Downturn in the legal market: temporary blip or end of an era?
An article in last week’s Wall Street Journal Blog featured an interview with legal consultant Peter Zeughauser, who predicted a grim outlook for law firm hiring for the next few years:
It’s not going to be over before the end of the year. I think you’re going to see dramatically reduced offers to summer associates at the end of this summer, and dramatically reduced offers for people to come in as summers in 2010. These cuts could be very dramatic, as much as slashed by 90 percent.
This is just one of many recent blog posts and articles sounding the same note. The Fulton County Daily Report (via Law.com) says “It’s Time to Face It: The Big Law Bubble Has Burst”:
The Big Law bubble seemed like such a safe place. What better job security than working for a giant law firm with a diverse slate of clients, a reputation as a power house and enough billable hours for a willing Cog to propel herself via a series of 18-hour days straight through her youth and into the golden years? How could a firm with such lavish offices, premium pro-sports seating and historic origins be anything but a success through even the roughest of economic times?
Major law firms across the country are laying off staff–including partners, rescinding offers to law graduates, or paying as much as $60,000 to put them on furlough for a year. However, there is still no consensus on what all this means for the future: is this just a temporary downturn, and will the law firm market be “back to normal” in a couple of years, or is this a major structural shift such that the good times will never return?

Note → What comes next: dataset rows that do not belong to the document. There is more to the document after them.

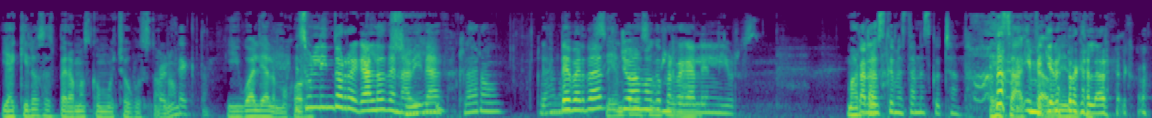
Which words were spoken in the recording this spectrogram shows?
y aquí los esperamos con mucho gusto, Perfecto. Igual y a lo mejor Es un lindo regalo de Navidad. claro, claro. De verdad, yo amo que me regalen libros. Para los que me están escuchando. y me quieren regalar algo.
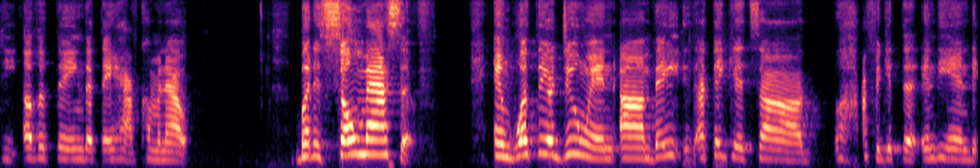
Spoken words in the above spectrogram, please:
the other thing that they have coming out. But it's so massive and what they're doing, um, they I think it's uh I forget the Indian, the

A few law schools are tentatively responding. Some schools are strengthening their practical skills programs to make their students more competitive in a tight market; a few are experimenting with co-op or internship programs in the third year. In general, though, law schools seem to be tightening their belts for the short term but assuming that things will get all better before long.
On the other hand, some of those legal consultants arguing that the law firm market is undergoing a permanent realignment or paradigm shift, like many consultants, have a financial interest in promoting a crisis mentality–all the better to convince law firms to pay for their insight and guidance.
So what do we do? Plan to ride out a temporary downturn, or begin (if it’s not already too late) intensive self-study and radical restructuring for a radically different law market for the next generation or two?